(The data begins)

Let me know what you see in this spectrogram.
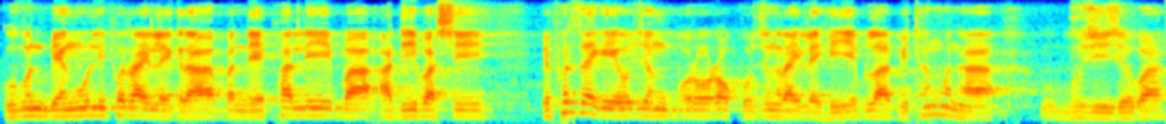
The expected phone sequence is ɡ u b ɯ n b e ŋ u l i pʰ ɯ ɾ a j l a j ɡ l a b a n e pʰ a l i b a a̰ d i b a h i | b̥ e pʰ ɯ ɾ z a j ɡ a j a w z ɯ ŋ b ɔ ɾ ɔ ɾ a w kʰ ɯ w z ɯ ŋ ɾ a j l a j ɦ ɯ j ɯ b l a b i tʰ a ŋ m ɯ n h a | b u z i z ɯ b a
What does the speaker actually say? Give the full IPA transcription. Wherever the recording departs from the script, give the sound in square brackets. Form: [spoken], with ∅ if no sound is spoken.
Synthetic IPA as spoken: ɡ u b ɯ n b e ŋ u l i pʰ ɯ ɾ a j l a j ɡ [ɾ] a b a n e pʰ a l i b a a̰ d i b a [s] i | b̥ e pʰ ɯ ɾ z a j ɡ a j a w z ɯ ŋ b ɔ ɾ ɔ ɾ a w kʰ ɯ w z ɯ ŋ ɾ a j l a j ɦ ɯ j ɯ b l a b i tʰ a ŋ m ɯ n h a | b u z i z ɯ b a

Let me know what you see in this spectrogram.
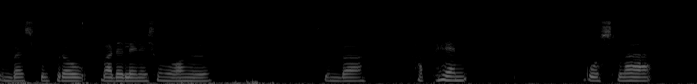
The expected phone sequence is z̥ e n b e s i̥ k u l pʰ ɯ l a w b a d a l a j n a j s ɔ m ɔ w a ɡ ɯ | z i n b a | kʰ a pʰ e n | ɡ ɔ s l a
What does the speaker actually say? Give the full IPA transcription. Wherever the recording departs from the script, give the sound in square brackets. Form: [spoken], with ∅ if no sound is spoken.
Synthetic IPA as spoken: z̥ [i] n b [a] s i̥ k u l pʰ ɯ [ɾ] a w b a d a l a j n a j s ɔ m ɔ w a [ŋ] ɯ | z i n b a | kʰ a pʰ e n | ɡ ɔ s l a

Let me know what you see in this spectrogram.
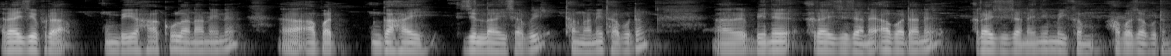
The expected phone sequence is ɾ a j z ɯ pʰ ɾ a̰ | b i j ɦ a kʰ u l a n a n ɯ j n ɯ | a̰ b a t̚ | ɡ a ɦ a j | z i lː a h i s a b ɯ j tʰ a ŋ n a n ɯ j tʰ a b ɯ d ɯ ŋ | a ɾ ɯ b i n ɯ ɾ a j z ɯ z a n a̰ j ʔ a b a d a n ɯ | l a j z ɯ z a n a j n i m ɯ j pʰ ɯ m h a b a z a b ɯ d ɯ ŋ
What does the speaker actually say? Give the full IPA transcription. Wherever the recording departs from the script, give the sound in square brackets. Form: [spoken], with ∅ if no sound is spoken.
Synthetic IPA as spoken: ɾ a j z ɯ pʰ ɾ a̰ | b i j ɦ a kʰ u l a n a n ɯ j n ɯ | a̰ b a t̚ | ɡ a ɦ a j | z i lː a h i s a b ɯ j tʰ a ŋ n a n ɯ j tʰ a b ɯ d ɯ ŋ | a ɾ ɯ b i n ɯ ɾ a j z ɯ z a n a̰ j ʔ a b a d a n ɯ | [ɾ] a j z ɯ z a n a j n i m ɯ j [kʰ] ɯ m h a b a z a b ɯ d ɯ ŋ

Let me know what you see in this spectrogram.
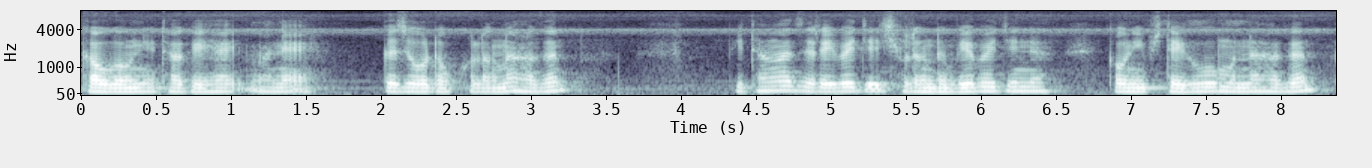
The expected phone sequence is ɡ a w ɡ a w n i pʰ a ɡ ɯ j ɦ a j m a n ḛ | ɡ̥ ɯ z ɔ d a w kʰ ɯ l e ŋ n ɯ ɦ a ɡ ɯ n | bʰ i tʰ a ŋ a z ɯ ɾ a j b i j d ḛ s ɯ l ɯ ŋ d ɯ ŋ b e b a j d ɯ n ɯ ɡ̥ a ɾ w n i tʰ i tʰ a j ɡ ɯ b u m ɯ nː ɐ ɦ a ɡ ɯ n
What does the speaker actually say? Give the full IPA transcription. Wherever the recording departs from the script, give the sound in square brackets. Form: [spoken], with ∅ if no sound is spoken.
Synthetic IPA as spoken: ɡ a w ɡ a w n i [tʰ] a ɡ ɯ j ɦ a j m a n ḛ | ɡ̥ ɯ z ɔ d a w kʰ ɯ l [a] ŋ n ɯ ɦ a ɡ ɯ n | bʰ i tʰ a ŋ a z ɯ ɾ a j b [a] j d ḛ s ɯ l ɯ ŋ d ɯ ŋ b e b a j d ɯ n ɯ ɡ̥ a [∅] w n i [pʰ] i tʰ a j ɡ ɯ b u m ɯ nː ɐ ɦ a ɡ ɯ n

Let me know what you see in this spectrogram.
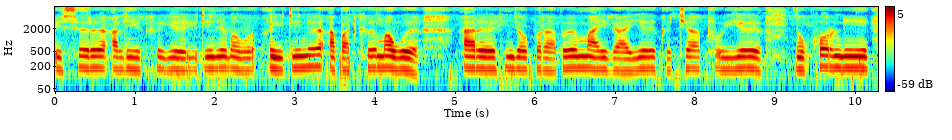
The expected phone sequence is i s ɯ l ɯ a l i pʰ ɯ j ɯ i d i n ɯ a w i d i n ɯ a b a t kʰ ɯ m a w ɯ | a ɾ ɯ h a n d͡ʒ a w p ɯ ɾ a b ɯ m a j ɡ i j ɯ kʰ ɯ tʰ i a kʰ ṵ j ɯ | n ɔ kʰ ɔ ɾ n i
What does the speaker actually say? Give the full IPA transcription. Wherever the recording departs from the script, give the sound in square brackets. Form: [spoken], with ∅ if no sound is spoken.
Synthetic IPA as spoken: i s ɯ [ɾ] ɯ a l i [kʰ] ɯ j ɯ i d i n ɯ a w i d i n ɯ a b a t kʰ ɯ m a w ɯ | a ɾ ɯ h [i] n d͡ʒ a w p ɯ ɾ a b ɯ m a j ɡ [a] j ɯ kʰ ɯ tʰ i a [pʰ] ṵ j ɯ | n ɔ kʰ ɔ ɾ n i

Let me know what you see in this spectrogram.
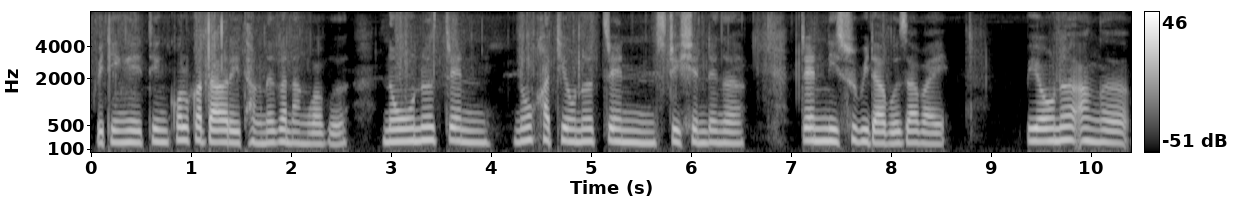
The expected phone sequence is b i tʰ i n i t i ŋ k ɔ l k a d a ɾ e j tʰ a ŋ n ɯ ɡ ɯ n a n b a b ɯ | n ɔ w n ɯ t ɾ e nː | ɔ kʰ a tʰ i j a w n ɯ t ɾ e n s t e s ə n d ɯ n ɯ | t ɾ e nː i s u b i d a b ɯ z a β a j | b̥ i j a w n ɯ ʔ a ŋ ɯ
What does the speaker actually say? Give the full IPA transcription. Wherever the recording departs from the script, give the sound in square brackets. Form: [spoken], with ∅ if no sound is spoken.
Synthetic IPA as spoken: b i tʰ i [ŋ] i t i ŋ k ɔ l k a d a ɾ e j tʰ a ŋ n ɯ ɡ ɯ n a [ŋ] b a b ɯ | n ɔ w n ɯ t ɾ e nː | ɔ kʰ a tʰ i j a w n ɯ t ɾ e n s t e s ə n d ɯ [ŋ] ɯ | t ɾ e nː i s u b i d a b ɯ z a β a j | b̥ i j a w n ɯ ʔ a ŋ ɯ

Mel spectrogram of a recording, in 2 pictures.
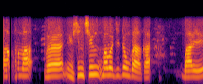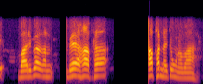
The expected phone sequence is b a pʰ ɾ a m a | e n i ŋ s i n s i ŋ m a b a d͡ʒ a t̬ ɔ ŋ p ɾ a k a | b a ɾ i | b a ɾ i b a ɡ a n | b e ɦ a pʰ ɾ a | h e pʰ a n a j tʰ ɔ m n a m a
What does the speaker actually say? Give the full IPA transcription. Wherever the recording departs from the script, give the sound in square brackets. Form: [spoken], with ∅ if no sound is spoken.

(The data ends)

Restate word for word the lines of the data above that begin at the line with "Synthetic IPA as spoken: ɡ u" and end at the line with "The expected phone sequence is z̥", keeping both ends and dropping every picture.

Synthetic IPA as spoken: ɡ u b ɯ n b e ŋ u l i pʰ ɯ ɾ a j l a j ɡ [ɾ] a b a n e pʰ a l i b a a̰ d i b a [s] i | b̥ e pʰ ɯ ɾ z a j ɡ a j a w z ɯ ŋ b ɔ ɾ ɔ ɾ a w kʰ ɯ w z ɯ ŋ ɾ a j l a j ɦ ɯ j ɯ b l a b i tʰ a ŋ m ɯ n h a | b u z i z ɯ b a

Let me know what you see in this spectrogram.
The expected phone sequence is z̥ e n b e s i̥ k u l pʰ ɯ l a w b a d a l a j n a j s ɔ m ɔ w a ɡ ɯ | z i n b a | kʰ a pʰ e n | ɡ ɔ s l a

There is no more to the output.